## Activity
Please write the listing below out again exactly, leaving every picture behind.

## Data in this exercise

···

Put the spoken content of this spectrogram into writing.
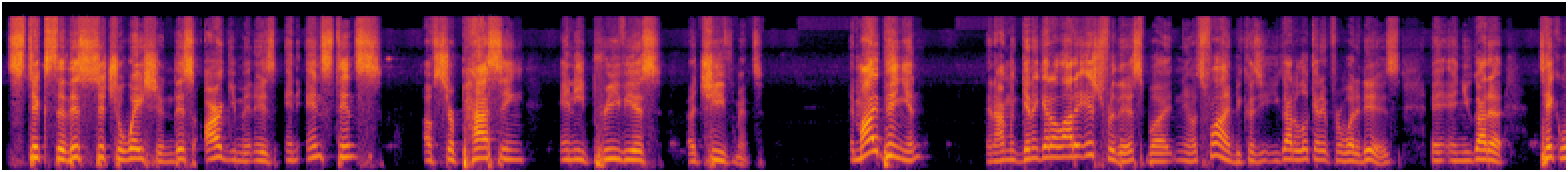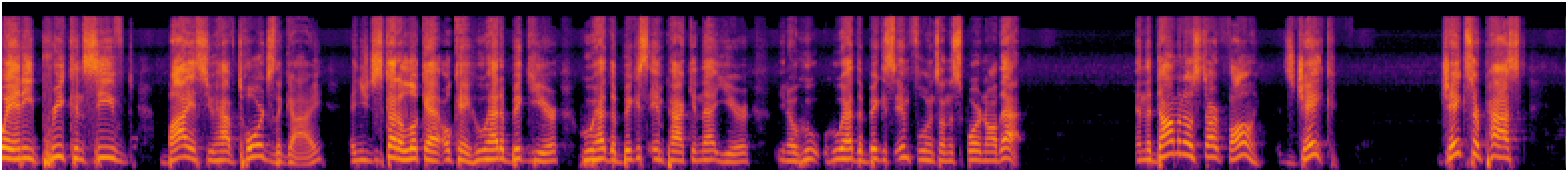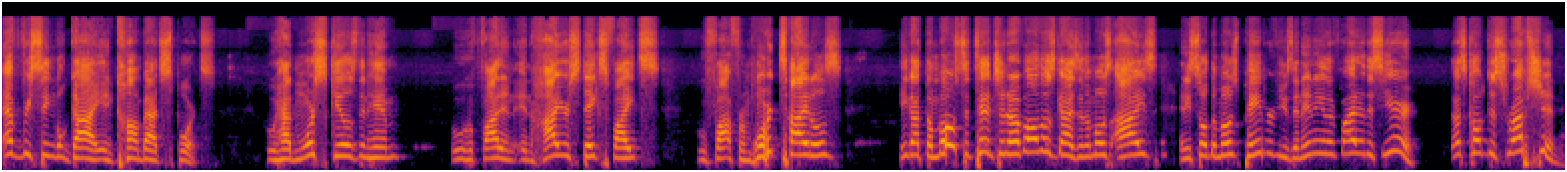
sticks to this situation, this argument is an instance of surpassing any previous achievement. In my opinion, and I'm gonna get a lot of ish for this, but you know it's fine because you, you got to look at it for what it is, and, and you got to take away any preconceived bias you have towards the guy, and you just got to look at okay, who had a big year, who had the biggest impact in that year, you know, who who had the biggest influence on the sport and all that, and the dominoes start falling. It's Jake. Jake surpassed every single guy in combat sports who had more skills than him, who fought in, in higher stakes fights, who fought for more titles. He got the most attention out of all those guys and the most eyes, and he sold the most pay per views than any other fighter this year. That's called disruption,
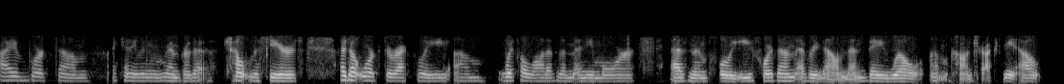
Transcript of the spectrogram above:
I've worked. Um, I can't even remember the countless years. I don't work directly um, with a lot of them anymore as an employee for them. Every now and then they will um, contract me out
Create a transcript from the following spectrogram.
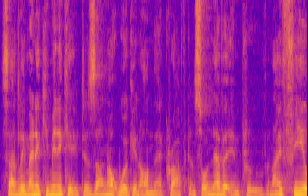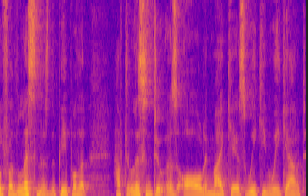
Sadly, many communicators are not working on their craft and so never improve. And I feel for the listeners, the people that have to listen to us all, in my case, week in, week out,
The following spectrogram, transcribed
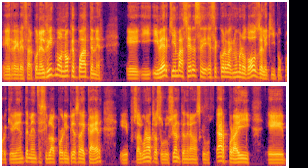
eh, regresar, con el ritmo no que pueda tener, eh, y, ver quién va a ser ese, ese quarterback número dos del equipo, porque evidentemente si Block empieza a decaer, eh, pues alguna otra solución tendremos que buscar. Por ahí eh,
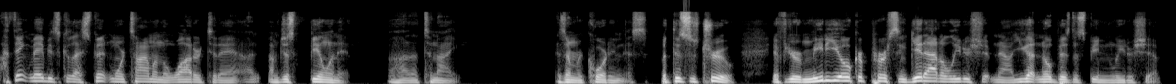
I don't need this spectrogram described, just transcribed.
I think maybe it's because I spent more time on the water today. I, am just feeling it uh, tonight as I'm recording this. But this is true. If you're a mediocre person, get out of leadership now. You got no business being in leadership.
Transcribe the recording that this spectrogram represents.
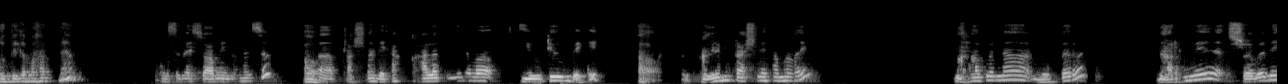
බුද්ධික මහත්මයා අවසරයි ස්වාමීන් වහන්සේ ප්‍රශ්න දෙකක් අහලා තියෙනවා YouTube එකේ. ඔව් පළවෙනි ප්‍රශ්නේ තමයි භාවනා නොකර ධර්මය ශ්‍රවණය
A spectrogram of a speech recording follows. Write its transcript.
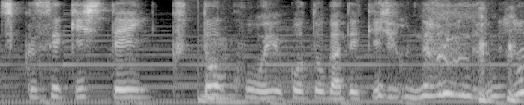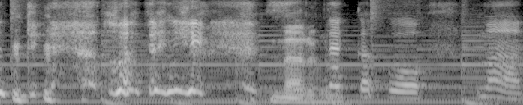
蓄積していくとこういうことができるようになるんだなって、うん、本当に。なんかこうまあ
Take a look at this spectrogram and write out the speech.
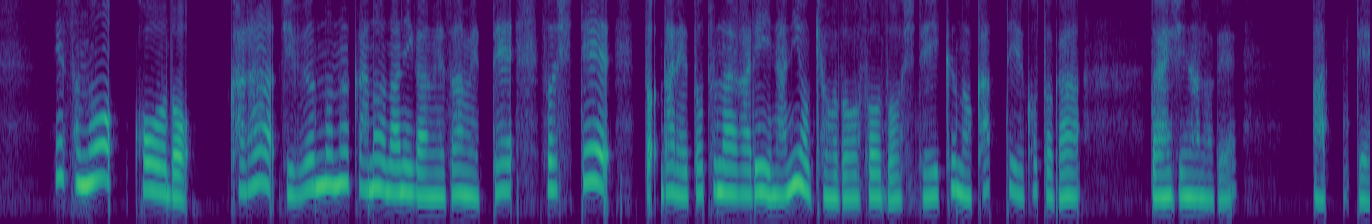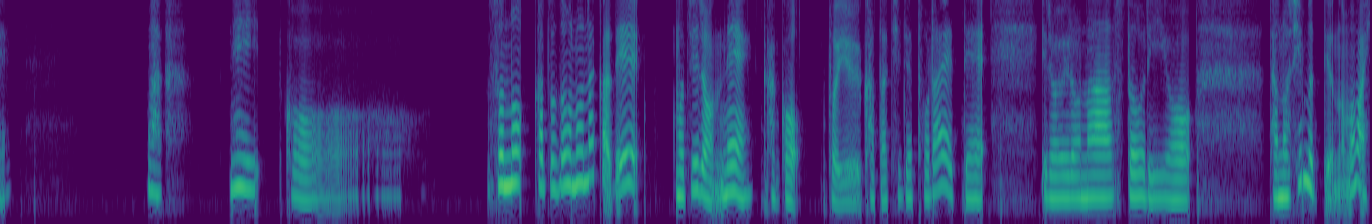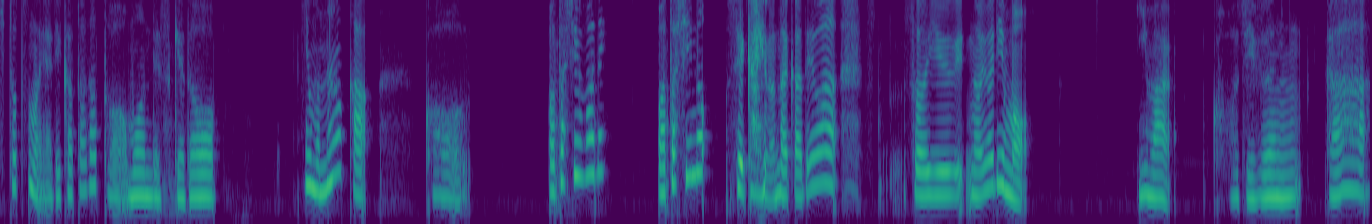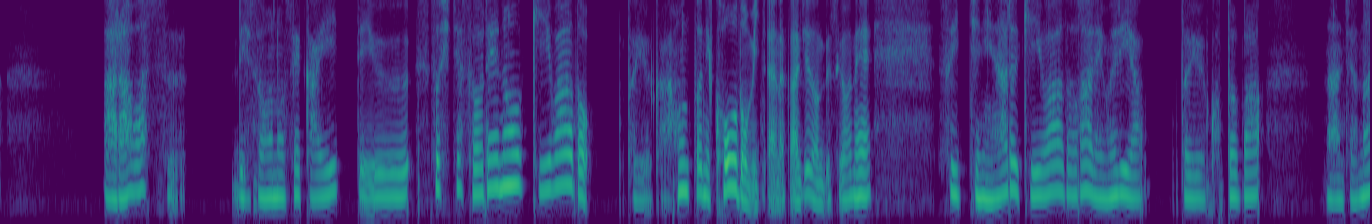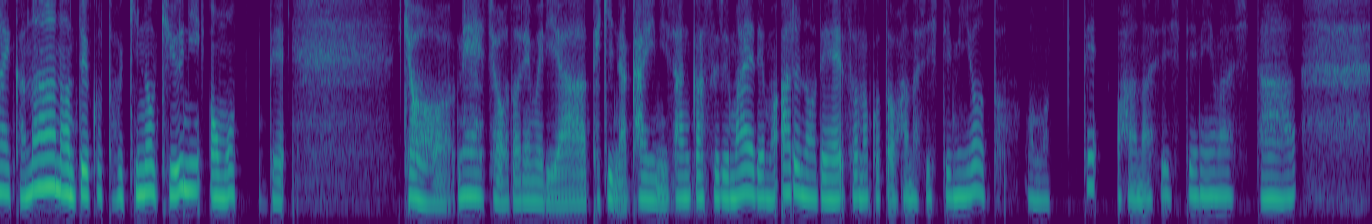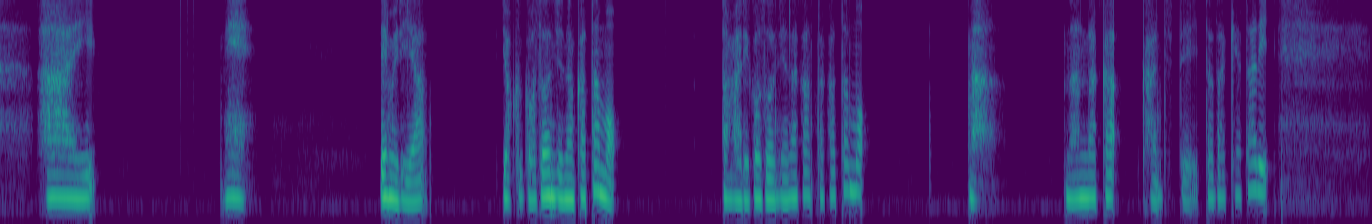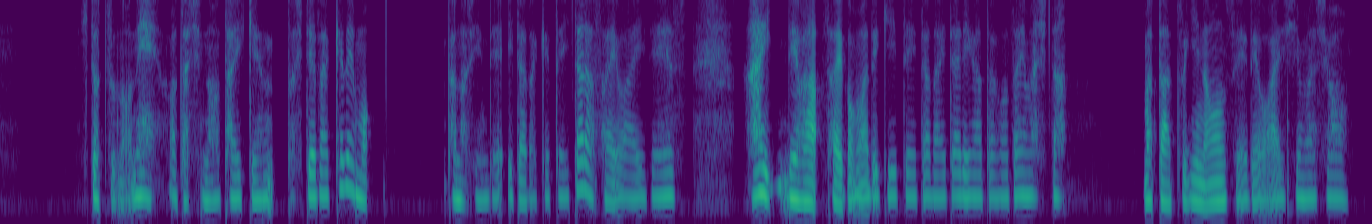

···

## Your solution
Put the spoken content of this spectrogram into writing.
sticks to this situation, this argument is an instance of surpassing any previous achievement. In my opinion, and I'm gonna get a lot of ish for this, but you know it's fine because you, you got to look at it for what it is, and, and you got to take away any preconceived bias you have towards the guy, and you just got to look at okay, who had a big year, who had the biggest impact in that year, you know, who who had the biggest influence on the sport and all that, and the dominoes start falling. It's Jake. Jake surpassed every single guy in combat sports who had more skills than him, who fought in, in higher stakes fights, who fought for more titles. He got the most attention out of all those guys and the most eyes, and he sold the most pay per views than any other fighter this year. That's called disruption,
Transcript of the spectrogram above:
I've worked. Um, I can't even remember the countless years. I don't work directly um, with a lot of them anymore as an employee for them. Every now and then they will um, contract me out
Create a transcript from the following spectrogram.
Sadly, many communicators are not working on their craft and so never improve. And I feel for the listeners, the people that have to listen to us all, in my case, week in, week out,
The following spectrogram, transcribed
eh, regresar, con el ritmo no que pueda tener, eh, y, ver quién va a ser ese, ese quarterback número dos del equipo, porque evidentemente si Block empieza a decaer, eh, pues alguna otra solución tendremos que buscar. Por ahí eh,
I don't need this spectrogram described, just transcribed.
I think maybe it's because I spent more time on the water today. I, am just feeling it uh, tonight as I'm recording this. But this is true. If you're a mediocre person, get out of leadership now. You got no business being in leadership.
Transcribe the recording that this spectrogram represents.
බුද්ධික මහත්මයා අවසරයි ස්වාමීන් වහන්සේ ප්‍රශ්න දෙකක් අහලා තියෙනවා YouTube එකේ. ඔව් පළවෙනි ප්‍රශ්නේ තමයි භාවනා නොකර ධර්මය ශ්‍රවණය
A spectrogram of a speech recording follows. Write its transcript.
蓄積していくとこういうことができるようになるんだなって、うん、本当に。なんかこうまあ
Take a look at this spectrogram and write out the speech.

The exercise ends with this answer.